- Luo, Z.Q., Farrand, S.K.
- Proceedings of the National Academy of Sciences of the United States of America 1999 v.96 no.16 pp. 9009-9014
- transcription factors, recombinant DNA, lactones, Agrobacterium radiobacter, beta-galactosidase, transcription (genetics), binding sites, mutants, reporter genes, promoter regions
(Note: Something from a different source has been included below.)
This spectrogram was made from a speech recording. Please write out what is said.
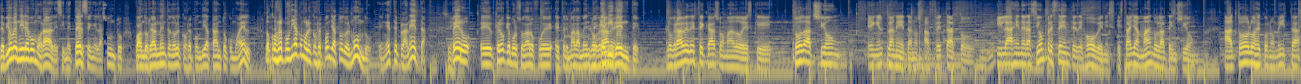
Debió venir Evo Morales y meterse en el asunto cuando realmente no le correspondía tanto como a él. Lo correspondía como le corresponde a todo el mundo en este planeta. Pero eh, creo que Bolsonaro fue extremadamente evidente lo grave de este caso, Amado, es que toda acción en el planeta nos afecta a todos. Y la generación presente de jóvenes está llamando la atención a todos los economistas,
- TraR, a member of the LuxR family of quorum-sensing transcription factors, is responsible for the population density-dependent regulation of Ti plasmid conjugal transfer. The protein requires as coinducer an acylhomoserine lactone signal molecule called AAI (Agrobacterium autoinducer) that is produced by the bacteria themselves. TraR only activates its target genes, making it difficult to determine whether interaction with AAI is required for binding DNA or for initiating transcription. To assess this, we converted TraR into a repressor by placing a copy of the tra box, an 18-bp inverted repeat believed to be the recognition site for this protein, over the -10 region of a promoter driving expression of lacZ. Repression of this promoter by TraR depended on AAI or, at higher concentrations, VAI, the closely related signal of Vibrio fischeri. C-terminal deletions as short as 2 aa and N-terminal deletions as short as 4 aa in TraR abolished both repressor and activator functions. The C-terminal mutants were strongly dominant over TraR, suggesting that they can form heteromultimers with the wild-type activator. Mutants of TraR with substitutions at Asp-10 and Gly-123 failed to activate a positively controlled reporter but continued to repress the chimeric promoter in an AAI-dependent manner. We conclude that TraR recognizes the tra box as its binding site, that binding of TraR to this site depends on AAI, and that the N-terminal half of the protein contains one or more domains that are required for activation but not for multimerization, for interaction with the acylhomoserine lactone, or for DNA binding.